default amount of liability coverage, typically $100 worth, with
every order. Many carriers will include it for all methods as a
competitive advantage, but some only guarantee it for pricier
methods that aren’t economy-class — it just depends on who
For expensive orders, however, an e-retailer may choose to
purchase more shipping insurance to cover themselves against any
loss. Any amount that you want covered beyond a carrier’s
default amount is referred to as “declared value” or “insured
value” — you’ll set the declared value of your order and they’ll
charge you a bit for every $100 of value you add.
Again, weight, zone, shipping methods, and additional fees all
work together to sum up a shipping rate. A glimpse of this chart
is all you need to understand how they play into one another:
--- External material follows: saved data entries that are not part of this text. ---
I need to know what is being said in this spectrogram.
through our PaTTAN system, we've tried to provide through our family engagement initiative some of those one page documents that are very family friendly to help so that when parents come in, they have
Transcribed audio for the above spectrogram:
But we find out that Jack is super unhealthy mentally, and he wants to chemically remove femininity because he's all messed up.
FedEx First Overnight®
Next day by 8:30 am
FedEx Standard Overnight®
Next day by 3 pm
2nd day by 4:30 pm
Don’t worry. Nobody expects you to calculate shipping rates on
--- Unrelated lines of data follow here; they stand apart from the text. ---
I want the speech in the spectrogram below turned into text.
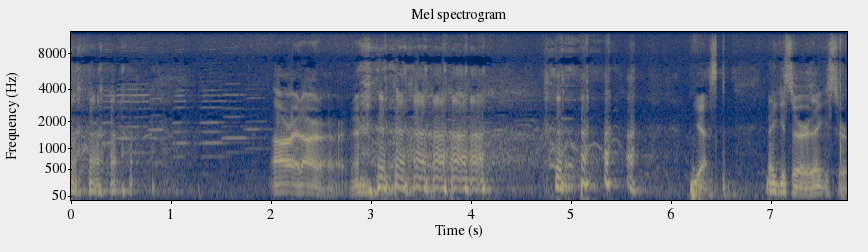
all right, all right, all right. yes. Thank you, sir. Thank you, sir.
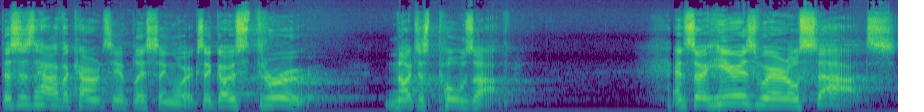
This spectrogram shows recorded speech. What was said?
This is how the currency of blessing works it goes through, not just pulls up. And so here is where it all starts.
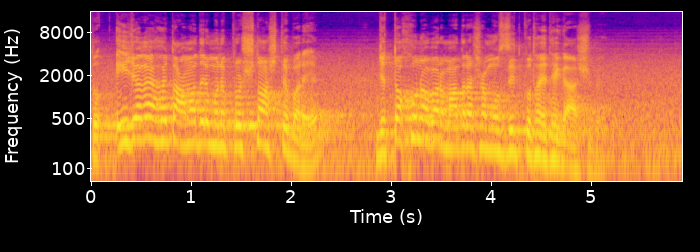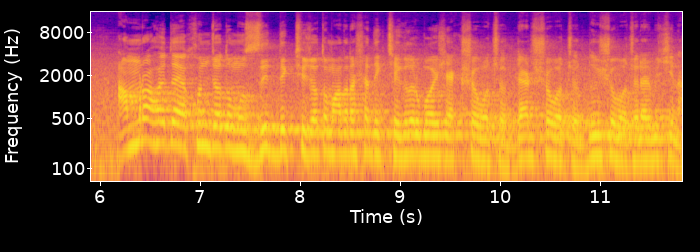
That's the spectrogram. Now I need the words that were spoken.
তো এই জায়গায় হয়তো আমাদের মনে প্রশ্ন আসতে পারে যে তখন আবার মাদ্রাসা মসজিদ কোথায় থেকে আসবে? আমরা হয়তো এখন যত মসজিদ দেখছি, যত মাদ্রাসা দেখছি, এগুলোর বয়স একশো বছর, দেড়শো বছর, দুইশো বছর আর বেশি না।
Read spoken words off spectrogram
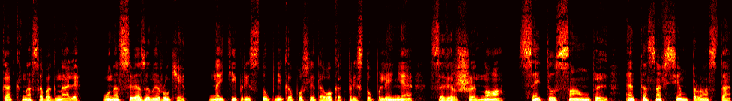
Как нас обогнали! У нас связаны руки. Найти преступника после того, как преступление совершено, tout simple, это совсем просто,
your own or drag a finger up and down a chart to find what the
shipping rate of an order will be. There are a few services out
there that will do the number-crunching for you.
In the past, you had to take your shipment to a physical post
office that did all the work for you, like packaging the
product, determining a rate, and all that jazz. Fortunately, the
worldwide web didn’t just provide the means for consumers to buy
anywhere, it also provided the means for people to ship all on
There are a few tools out there that an e-retailer (or just your
average consumer) can use to calculate shipping rates.
Directly Through Carrier
Shipping carriers always offer their own online calculators that
allow you to input every aspect of your shipment, from weight to
product dimensions to ship-to addresses, to calculate a rate.
Here are the tools of some popular carriers that you can use
after creating an account with them:
The downside to these calculators is that they’re a little
inefficient. If you’re shipping an order or two every now and
again, they’re fine, but they can be time-consuming when you’re
shipping a higher order volume.
Directly Through Platform
To simplify the process and save yourself time, you can
calculate rates directly through the sales platform you’re
using, like Amazon or Shopify. Many online channels will connect
with a variety of shipping carriers, calculating the cost to
ship for you (and the consumer).
Because a sales channel already knows your ship-from location,
the customer’s address, and product information like weight or
dimensions, they have all of the information needed to create a
shipping label. By integrating with a variety of shipping
carriers, they can communicate with them to automatically
calculate real-time shipping rates.
Even so, using a sales channel to calculate rates carries some
of the same disadvantages as going through a carrier’s
calculator. If you’re selling on multiple channels, hopping on
each to get rates can be tedious.
Enter: software solutions (like us). Shipping software tools
will integrate with as many shipping carriers and sales channels
as they can. The tool then acts a single hub where the user can
view and ship orders from all of their channels.
Plus, shipping software tools will usually bundle in a bunch of
other features and benefits (like discounted
USPS shipping rates). For
more on that, visit our our
Shipping Workflow guide.
But a shipping rate is only how much you will need to pay to get
a shipment from A to B. What comes next — the shipping label —
contains all the information a shipping carrier needs to get it
to the customer’s door.
Learn about shipping labels →